= Source data =
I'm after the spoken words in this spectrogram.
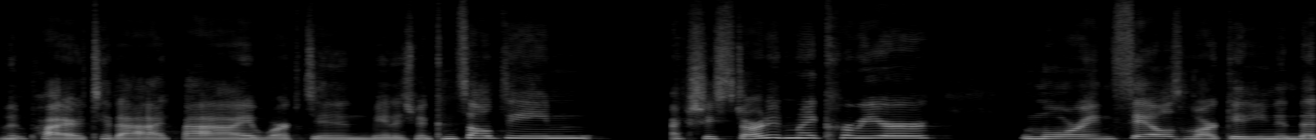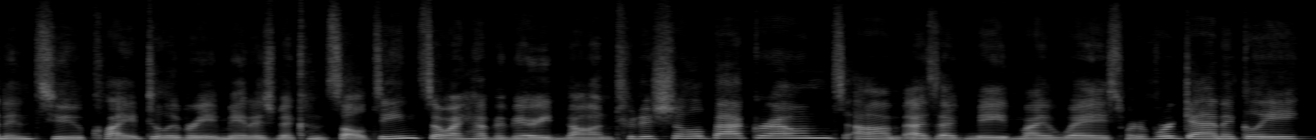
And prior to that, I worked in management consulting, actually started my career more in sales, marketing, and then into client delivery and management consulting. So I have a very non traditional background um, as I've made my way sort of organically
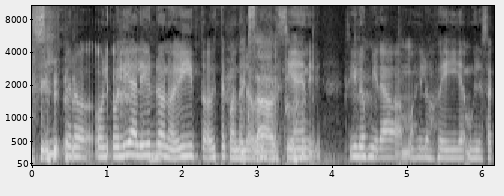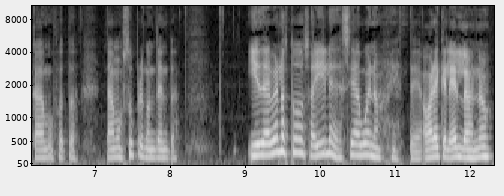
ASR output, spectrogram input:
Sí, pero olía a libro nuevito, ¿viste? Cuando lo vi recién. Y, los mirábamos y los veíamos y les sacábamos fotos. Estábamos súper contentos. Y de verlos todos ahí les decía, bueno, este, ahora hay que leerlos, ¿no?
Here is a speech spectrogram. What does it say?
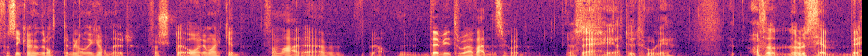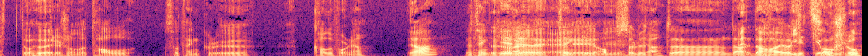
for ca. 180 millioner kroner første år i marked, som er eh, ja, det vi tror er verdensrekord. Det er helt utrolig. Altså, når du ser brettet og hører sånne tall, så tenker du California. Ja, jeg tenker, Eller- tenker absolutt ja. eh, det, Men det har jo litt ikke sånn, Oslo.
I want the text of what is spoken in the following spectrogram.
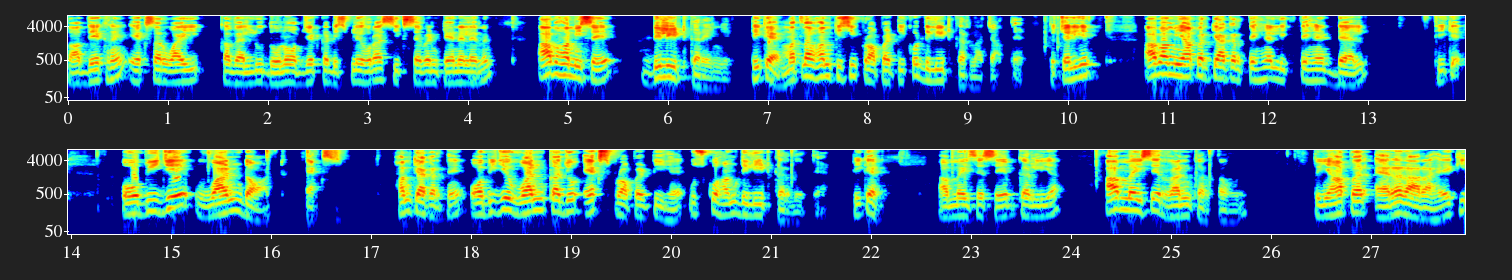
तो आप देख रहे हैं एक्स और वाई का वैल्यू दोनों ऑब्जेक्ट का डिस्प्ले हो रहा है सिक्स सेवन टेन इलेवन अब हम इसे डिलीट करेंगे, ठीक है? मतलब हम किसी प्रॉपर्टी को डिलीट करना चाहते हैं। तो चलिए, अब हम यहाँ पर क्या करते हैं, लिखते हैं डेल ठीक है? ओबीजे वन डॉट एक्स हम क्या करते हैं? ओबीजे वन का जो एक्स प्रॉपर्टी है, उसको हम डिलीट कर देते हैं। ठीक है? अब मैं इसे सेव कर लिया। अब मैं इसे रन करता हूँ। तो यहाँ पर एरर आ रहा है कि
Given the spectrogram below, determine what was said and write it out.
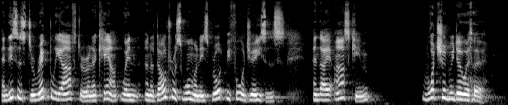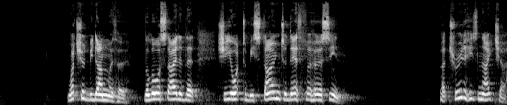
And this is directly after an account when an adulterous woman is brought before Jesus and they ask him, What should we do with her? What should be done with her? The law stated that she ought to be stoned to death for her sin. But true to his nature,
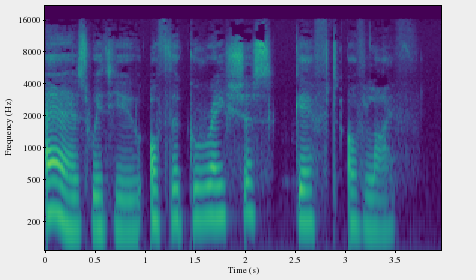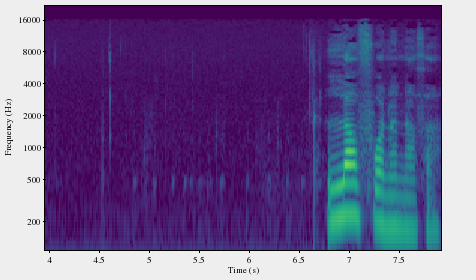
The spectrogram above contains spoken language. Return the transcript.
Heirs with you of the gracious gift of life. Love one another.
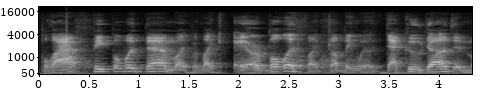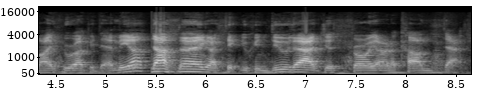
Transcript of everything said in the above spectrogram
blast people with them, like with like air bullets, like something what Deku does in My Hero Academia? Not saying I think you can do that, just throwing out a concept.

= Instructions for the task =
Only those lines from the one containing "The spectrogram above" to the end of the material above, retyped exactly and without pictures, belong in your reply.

= Your response =
The spectrogram above contains spoken language. Return the transcript.
Heirs with you of the gracious gift of life. Love one another.
Transcript of everything said in the above spectrogram
blast people with them, like with like air bullets, like something what Deku does in My Hero Academia? Not saying I think you can do that, just throwing out a concept.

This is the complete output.